Josef Von Sternberg’s production of Morocco in 1930 with Marlene Dietrich and a very young Gary Cooper who is serving in the French Foreign Legion. The film opens with a legionnaire column marching into Mogador . The column stops in the souk and waits as the call to prayer rings out and the people pray, the scenes are very well observed. The shots of life as a legionnaire give an idea of what the period under the French Protectorate was like. This is the film where the young Marelene Dietrich caused a sensation by singing in the local nightclub in top hat and tails and kissing a woman who gave her a white rose after her performance. Both the heroine and hero have a troubled past and a are trying to found a new life in Morocco. It again explores the theme of Morocco as a land of eastern mystery where the characters can find themselves. In the end she follows the legionnaire column into the desert to be with her true love despite the wealth and security offered by another suitor.
The film Hideous Kinky came out in 1998 starring Kate Winslet and Said Taghamoui. In 1972 Jane’s two daughters Bea and Lucy move to Marrakech to escape the boring routines of London. The film captures the hippy period in Morocco. Both Kate Winslet ‘s character and her two daughter’s also go through a voyage of discovery aided by Said Taghamouti’s character who helps them to return to London.
The American novelist Paul Bowles narrates Bernado Bertolucci’s version of his great novel The Sheltering Sky starring Debra Winger and John Malkovich and Campbell Scott. As often happens the novelist did not like the film, the novel was perhaps too stark for a Hollywood extravaganza. There are great desert scenes and Paul Bowles appears in a cameo part as well as narrating the film. He spent 52 years living in Tangier writing and thinking about Morocco during his own personal journey of discovery.

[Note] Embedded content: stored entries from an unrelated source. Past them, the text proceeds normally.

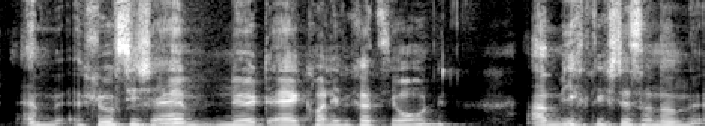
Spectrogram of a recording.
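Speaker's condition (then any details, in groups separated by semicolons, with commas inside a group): Cerebral palsy; cerebral palsy since birth, physical not cognitive, wheelchair user, moved on knees as child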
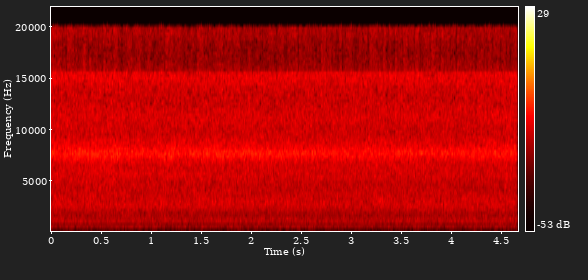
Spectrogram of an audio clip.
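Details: Honey bees swarming onto a raw 7 lb shungite rock in an area without bees for years, producing a thick continuous buzz of many wings, even and unwavering, with no other sounds.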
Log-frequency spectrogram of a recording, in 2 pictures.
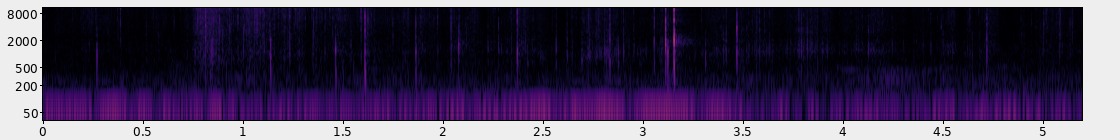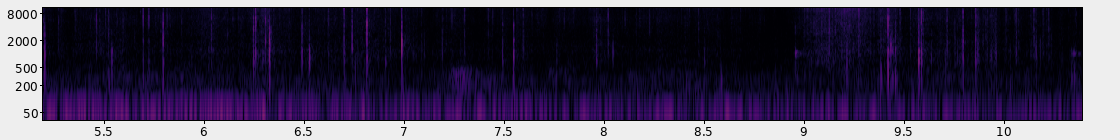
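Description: A small, hollow blue printed cardboard box is held in the hand and scratched with a fingertip and nail. The result is a dense run of quiet, dry, papery scratches and crinkly ticks, mostly bright and high, with a low steady hum underneath. Two brief louder swells of rasping come near the start and the end.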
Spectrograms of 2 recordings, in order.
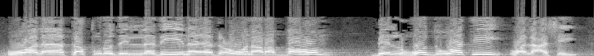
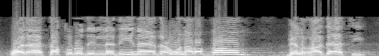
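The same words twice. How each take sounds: First: Slow recitation, "بالغدوة" as bil-ghudwati; measured chant-like reading with ghudwati for "بالغدوة"; damm on ghayn. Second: Verse recitation with "بالغداة" said ghadati; a vowel on ghayn. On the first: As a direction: draw out the verse, giving "بالغدوة" a u after غ. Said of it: "الشامي بالضم". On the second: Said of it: "لان احنا هناك بنقرأ ايه؟". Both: Shown as a demonstration.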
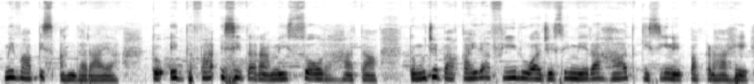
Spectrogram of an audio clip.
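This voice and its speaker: Mellow-voiced woman hesitantly narrating horror. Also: mid-range voice. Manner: hesitant, many fillers and restarts. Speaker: storyteller. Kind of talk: first-person horror story narration.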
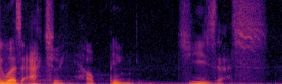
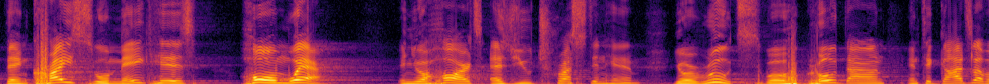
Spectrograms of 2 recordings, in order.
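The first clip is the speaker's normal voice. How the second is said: slow, much louder reading aloud in unison; rally the congregation through the verse; loud slow group reading; 3 semitones higher, 9 dB louder, slower than usual. Shown as a demonstration. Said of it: "Let's read it together".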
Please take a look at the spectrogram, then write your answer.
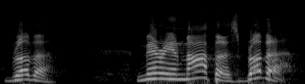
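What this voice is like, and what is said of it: Boston accent. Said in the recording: “I got my Bostonian accent back.”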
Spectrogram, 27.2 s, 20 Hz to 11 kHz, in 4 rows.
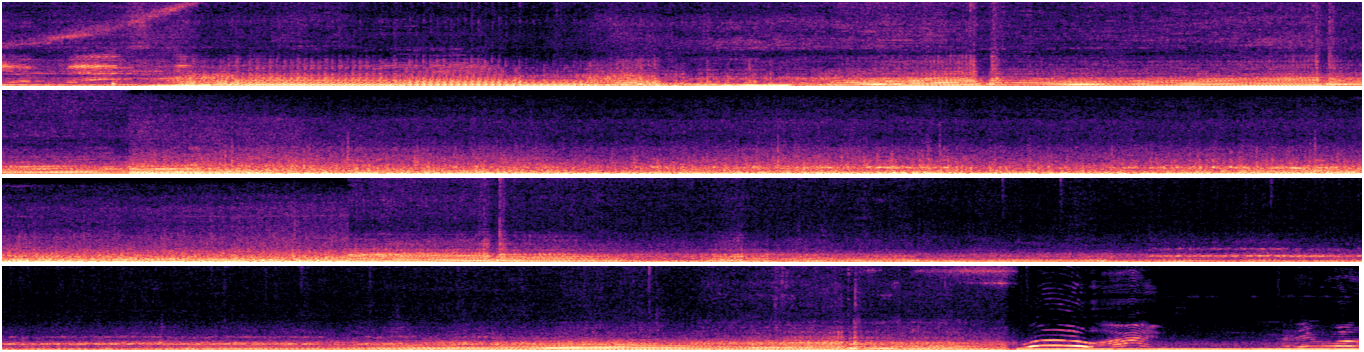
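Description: A BMW X5 drag race at the Freedom Factory: loud, sustained engine roar and rising revs, with heavy wind buffeting throughout and a sharper engine whine near the end.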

He was the best known American expatriate in Morocco of the period and introduced many writers of the period to the country.
If you search on Youtube you will find films of old Morocco in 1920,1930,and 1950’s and vivid street scenes and it is thrilling to see places as they were then and are now in modern Morocco. You can also find historic pictures of Mohammed V, Churchill and De Gaulle reviewing French troops in Marrakech during World War II as well as the historic Casablanca conference with President Roosevelt.
Morocco is a very photogenic country because of its string scenery and great films such as David Lean’s Lawrence of Arabia, Orson Welles’s Othello shot in Essaouira, Martin Scorsese’s, Kundun and also the Temptation of Christ. Many international films continue to be made in Morocco and Morocco has its own burgeoning film industry and film stars.
Written by Colin Kilkelly